sounds are a more reliable component of language that helps identify a speaker because sounds are hard to change. (sound house metaphor).
sounds-procedural, grammar-procedural, words- more declarative

Words are the most declarative of the three because they are the easiest to learn and change. Grammar and sounds are harder to change because they are procedural knowledge, so they are habitual and we are used to them in the way we speak. Words are usually the least reliable in portraying the identity of a speaker, since they are so easy to modify. Sounds are the hardest to change and therefore the best at indicating one's identity. If someone has a French/Italian/Chinese accent, their identity will be easier to determine than if they use a certain set of words.
Arbitrary means being random or being unpredictable or being without clear reason. Almost all language, written or spoken, is arbitrary because there is no real system to what system of sounds we use to mean certain things. There is no reason why the sounds of the letters 't-r-e-e' means the tall plant with branches that grows outside. The sounds we have given to objects or emotions are meaningless and our languages only work as a form of communication because we have all agreed those sounds, when put together, mean what we say they do.
We can justify calling a language an auditory symbol system just because of the above explanation. Speaking is the most basic form of language and is not much more than a system of symbols we have all agreed on to mean what we say they do, making them 'iconic'.
Since sign language has no spoken sounds. Arbitrary would not relate to sign because each sign would be clearly created as to relate it's meaning to what the sign looks like. (such as the cradle, or many letters of the alphabet that look like the letters). Neither would auditory relate to sign because it involves hearing. We could change it so that language is not auditory anymore. This opens up language to include signing.

Language is auditory because it uses phonetics to create contrast and because it is primarily spoken. Writing is merely a tool of language that helps us to remember what we want to communicate. Though sign language cannot involve auditory symbols it should still be considered a language because it uses symbols in a way that allows communicative efficiency.
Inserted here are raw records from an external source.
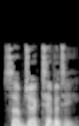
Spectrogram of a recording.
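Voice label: "subjectivity", British English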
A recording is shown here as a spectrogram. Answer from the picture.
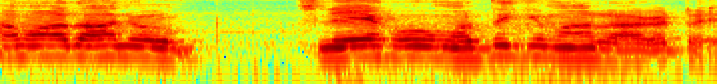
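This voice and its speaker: Her voice sits at a fairly high pitch with a dark, mellow tone, and this woman's intonation stays fairly even. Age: 80s+. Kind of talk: scripture reading.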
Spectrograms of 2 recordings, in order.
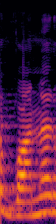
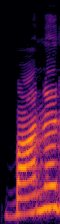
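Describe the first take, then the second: First: Said in the usual way. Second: बानर opening on b instead of v; wrong pronunciation. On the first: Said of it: "वानर होता है". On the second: Shown as a demonstration. Teacher shows the wrong word, starting with b. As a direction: start बानर with closed lips on b. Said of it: "बानर नहीं होता है".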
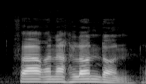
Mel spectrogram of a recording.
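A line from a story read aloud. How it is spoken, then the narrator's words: Calling out. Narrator (German): rief sie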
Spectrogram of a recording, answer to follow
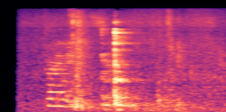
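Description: A short burst of a voice, then one sharp clink with a brief high ringing about a second in.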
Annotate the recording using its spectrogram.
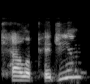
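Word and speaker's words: callipygian: does caliphagen mean uh it's pronounced calipidian and it's a word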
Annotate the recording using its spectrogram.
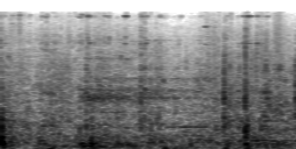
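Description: A red handbag being handled at a counter, with a few light clicks and knocks as its clasp and body are worked over a faint steady background.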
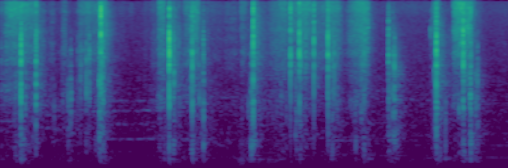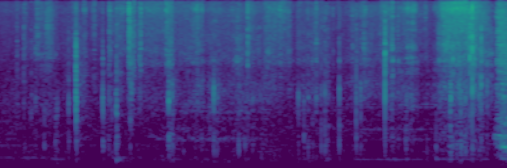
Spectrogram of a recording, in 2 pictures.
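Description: A sheet of paper rustling and crackling as it is handled and folded into a paper plane. The sharp crackles come thick and fast for the first half, then thin out to occasional rustles.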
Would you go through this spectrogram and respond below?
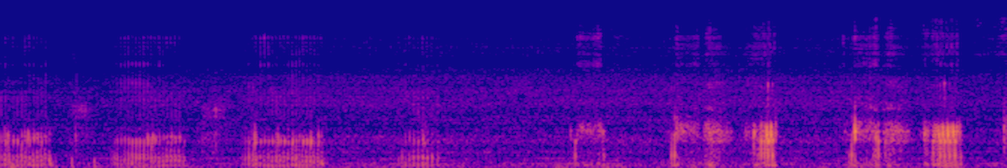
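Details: Sleeping Chow Chow dog: irregular noisy breathing with rattly snorting bursts; snoring.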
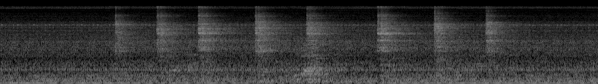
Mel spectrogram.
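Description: Mitsubishi L300 Euro 4 diesel engine idling steadily in the background. About a second in, a run of about eight short, sharp bursts of high hiss starts at uneven spacing and stops about a second before the end.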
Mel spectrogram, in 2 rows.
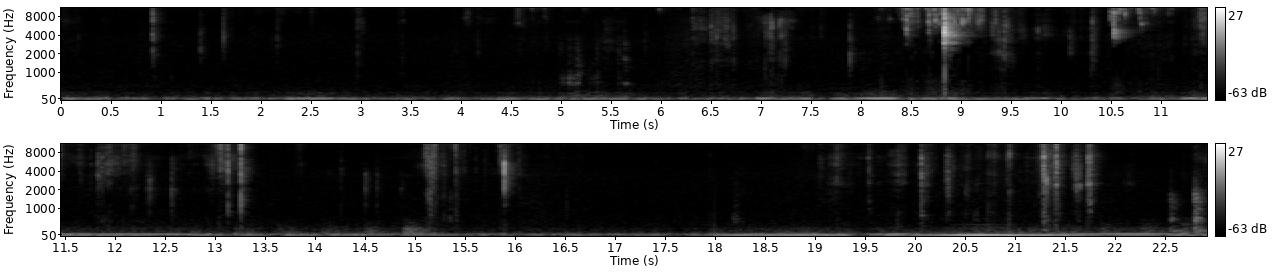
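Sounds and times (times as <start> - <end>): crunchy slime crackling: 6.2 - 13.4.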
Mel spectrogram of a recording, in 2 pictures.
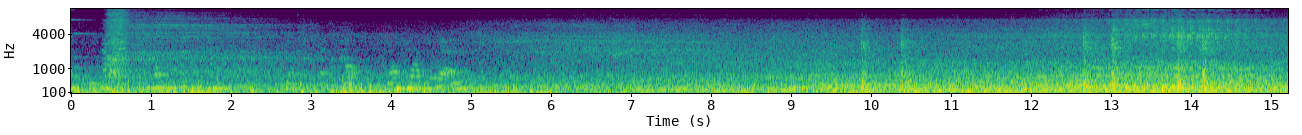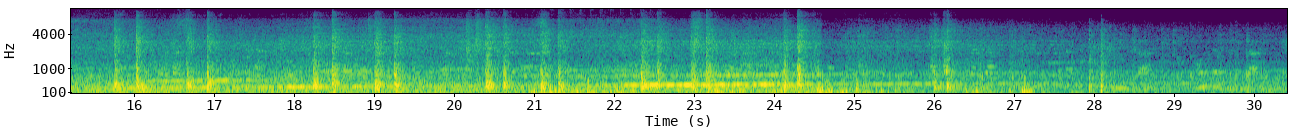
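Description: A Nankai 6000-series electric train pulling out of a station and accelerating past close by: its traction motors whine in a slowly rising pitch, and the wheels click over rail joints in a quickening run of beats as the cars go by, fading in the last few seconds as the train draws away.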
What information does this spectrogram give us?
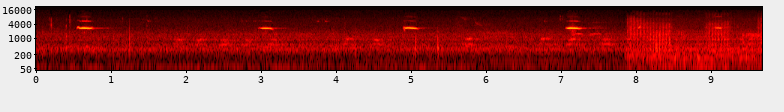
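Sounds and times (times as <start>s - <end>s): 
bird piping whistles: 0.5s - 1.0s, 3.0s - 3.4s, 4.9s - 5.3s, 7.0s - 8.2s
bird's wings flapping as it flies off: 7.9s - 9.6s.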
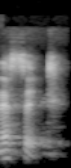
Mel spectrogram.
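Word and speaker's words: Knesset: we discussed right now we start with k but k is silent ah nesset okay and the number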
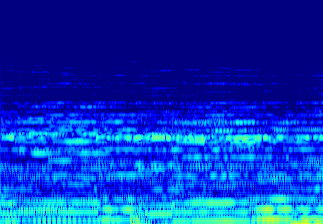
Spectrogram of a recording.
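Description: Symphony orchestra playing a stately maestoso passage in sustained chords, with a deep low note coming in near the end.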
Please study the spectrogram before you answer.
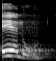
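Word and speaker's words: heirloom: Honest, our, honourable, honour, air, एयरलूम। ठीक है, अब देखो मैंने 6 वर्ड्स तुम्हारे आगे बोले हैं, दिखने में शुरू हो रहे हैं ये एच से, बट एच इज साइलेंट।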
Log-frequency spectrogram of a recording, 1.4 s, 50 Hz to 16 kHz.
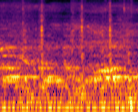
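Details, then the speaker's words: MG3 at key-on: faint fuel pump hum and ticks but engine never cranks, no dash or radio; water from worn door seals floods the DC/DC converter under the passenger seat, shorting it. "Turn the key on, no dash, no radio, although you will hear the fuel pump ticking on."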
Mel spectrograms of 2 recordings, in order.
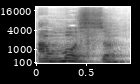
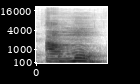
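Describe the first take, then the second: First: The final s is clearly sounded. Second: The final s is silent. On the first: This is how we say it. "Nous nous disons Amos. Voilà, parce qu'il y a un S, on le prononce" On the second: This is how others say it. "ils disent Amos"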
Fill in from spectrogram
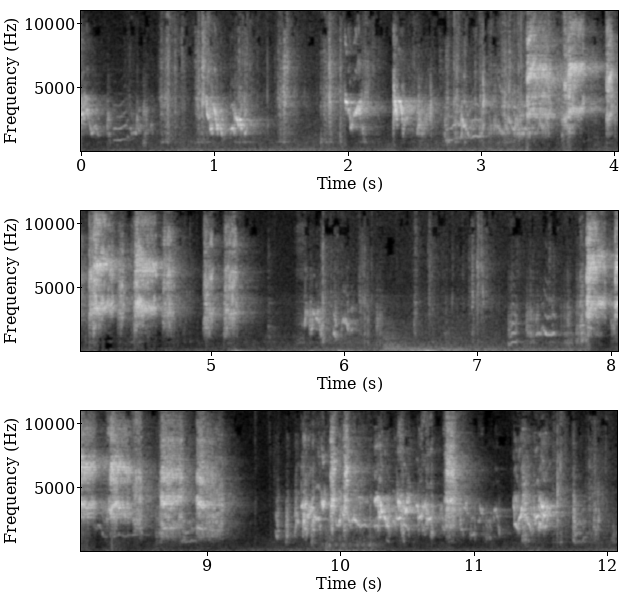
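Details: Pet budgies giving scratchy chirping bursts and warbled chatter, broken by quieter gaps, the calls high and raspy.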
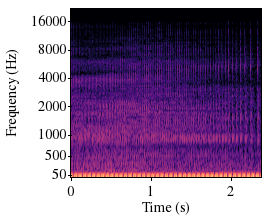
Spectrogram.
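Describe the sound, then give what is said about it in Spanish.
A house door creaks open slowly at 8 in the evening after keys are heard in it, a drawn-out grinding squeal with a steady ratcheting pulse and a low rumble underneath, fairly loud, with no voices. “Luego que ésta se abrió.”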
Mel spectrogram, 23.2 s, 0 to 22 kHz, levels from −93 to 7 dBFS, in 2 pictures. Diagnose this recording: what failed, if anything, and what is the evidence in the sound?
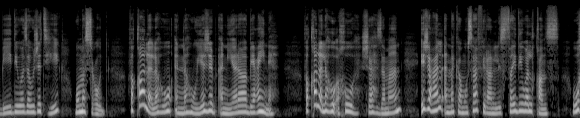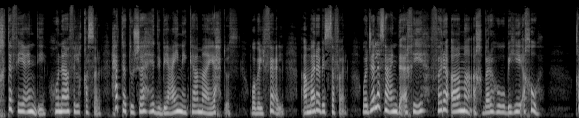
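Listening to the recording, nothing in the sound stood out as pointing to a failure at any stage of the chain.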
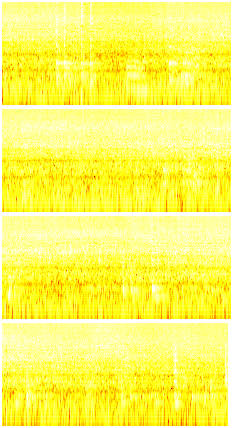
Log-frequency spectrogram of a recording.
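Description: Onions and spices frying in hot oil in an aluminium pot, with a steady sizzle. A few sharp metal clinks sound about a second in and near the end, as a spoon works in the pot.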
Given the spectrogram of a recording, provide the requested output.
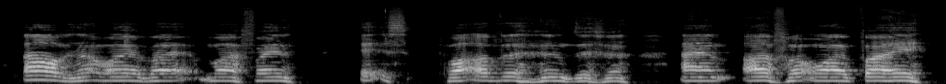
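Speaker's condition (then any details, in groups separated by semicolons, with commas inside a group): ALS; voice may sound peculiar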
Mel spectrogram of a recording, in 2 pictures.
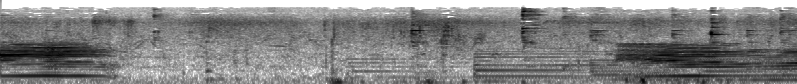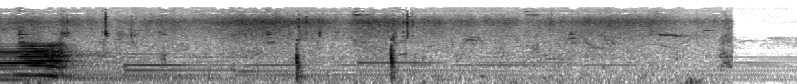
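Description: A calf gives two strained, harmonic moos, the second longer and wavering, with faint clicks around.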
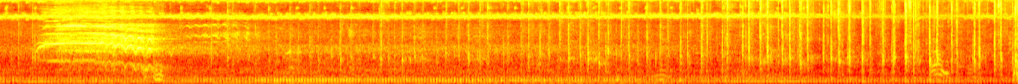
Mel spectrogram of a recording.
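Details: Sorrel cross-bred stud saddle horse named Hog Pen, ridden with trail riders: a loud, quavering whinny with falling harmonics lasting about two seconds, followed by steady clip-clop of hooves and a man's voice.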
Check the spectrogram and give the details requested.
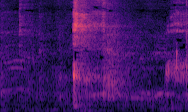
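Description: One short, sharp cough from a child, with faint room sound around it.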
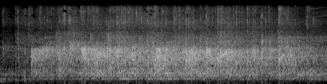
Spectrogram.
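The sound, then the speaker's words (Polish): Sustained applause from a crowd welcoming a board member of the Fundacja Wspomagania Wsi at an event: a dense steady patter of many hands clapping that swells quickly and holds at an even, fairly loud level with no voices over it. “Serdeczne brawa.”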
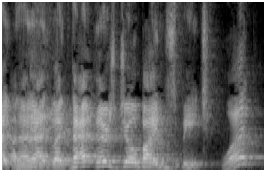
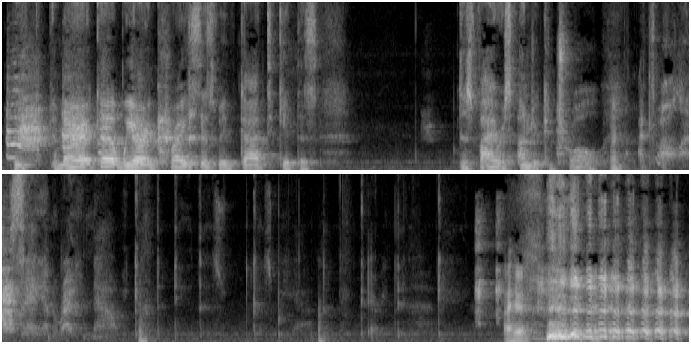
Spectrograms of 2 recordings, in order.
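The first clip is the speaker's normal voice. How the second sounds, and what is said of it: Whispered imitation of another person's voice. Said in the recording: “He's whispering. ... Why are you whispering? ... He's whispering”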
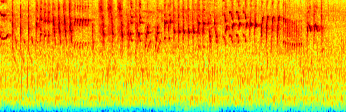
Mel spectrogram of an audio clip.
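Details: Red siskin, the species breeders used to bring red colouring into domestic canaries, singing a brisk, unbroken medley of trills, high chirps and buzzy notes.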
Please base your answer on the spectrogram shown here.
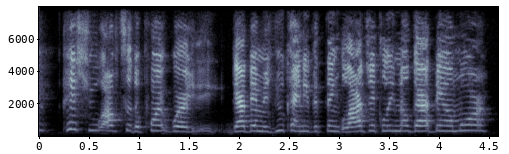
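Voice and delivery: usual speaking voice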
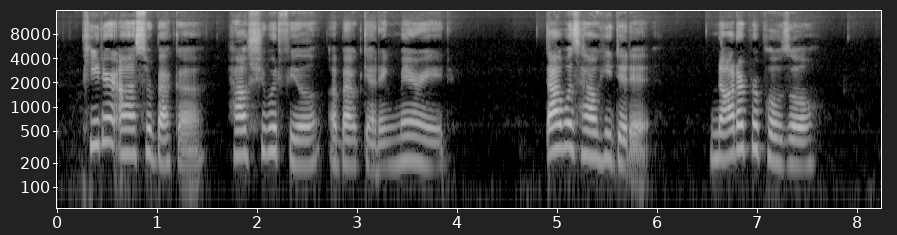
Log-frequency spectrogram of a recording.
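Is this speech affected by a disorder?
No.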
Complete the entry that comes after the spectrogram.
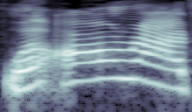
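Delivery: high, goofy voice; squeaky simple-minded fellow; chirpy dimwit voice; Booger voice. A narrator's reading. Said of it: "said Booger".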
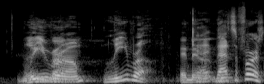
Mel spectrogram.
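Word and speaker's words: Lirim: That's how you pronounce it. Yes, it is. Lee. Okay, so Lee Rum. Lee Rum.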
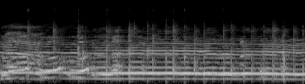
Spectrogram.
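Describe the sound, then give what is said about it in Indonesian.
A burst of clapping applause from friends greeting three special guests, a quick, irregular patter of many hands, over a steady sustained musical tone, loud. “kita kedatangan tamu spesial tiga halo Spotify kembali lagi bersama kami podcast Bopung dan hari ini adalah hari spesial mana suaranya tepuk tangan teman”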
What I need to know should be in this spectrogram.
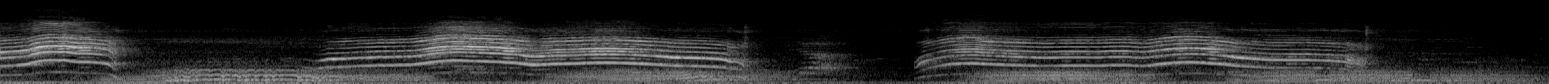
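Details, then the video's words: Feuding cat family members, mother and daughter, exchange loud undulating yowls in three long bouts, with low growling murmurs between the high howls. "Love & Hate relationship of Mother & Daughter in a cat family."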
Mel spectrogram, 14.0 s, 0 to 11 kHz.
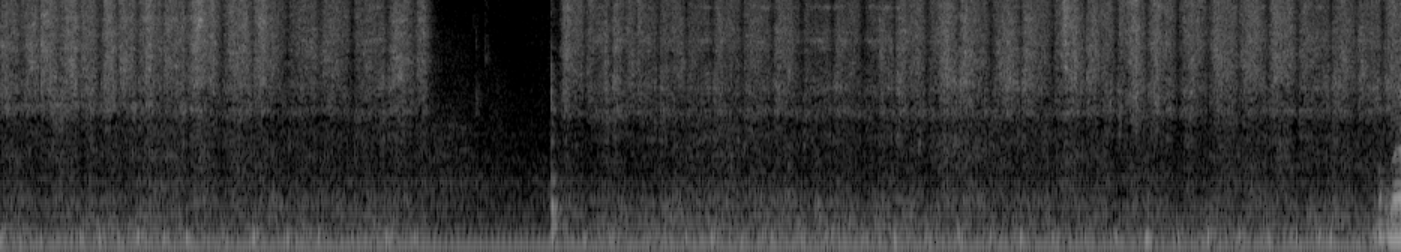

I talked to my FA and she said that this is more asking us to argue against the use of one universal, standard language. And in my discussion class, my GTF had us look at all of the terms (dialect, accent, declarative, procedural, etc.) and use each one as an example of why a standard language wouldn't work.
When people talk about someone's accent, they are generally thinking about the way someone else's way of talking is different from their own. Someone who claims that their own speech has no accent usually thinks so because everyone they spend time with and grow up with speaks in the way they do.
In Lippi-Green's claim that everyone has an accent (p. 44-45 Ch. 3 EWA), she argues that standard language and non-accent are myths. She says that the word 'accent', in a technical sense, is used to distinguish stress in words, and that no matter where you are from there is a speech pattern you have picked up that is specific to the people you have learned to speak from.
In Lippi-Green's "sound house" metaphor (p. 48-49 EWA), she tells a story about a woman who grew up as a native English speaker, but later in life wanted to learn Spanish. But, she was disappointed to find that she couldn't hide her American English accent no matter how hard she worked. At the beginning of the metaphor she explains that, when born, every child has the same capacity to learn any language, but after about 10 years old, or maybe a little younger, (age given in class), an adult isn't fully capable of changing their native language accent. You can however, get your words and grammar to near native level since they are very conscious skills everyone must learn with time. (I wrote more about this for question 6 about words, grammar, and sounds)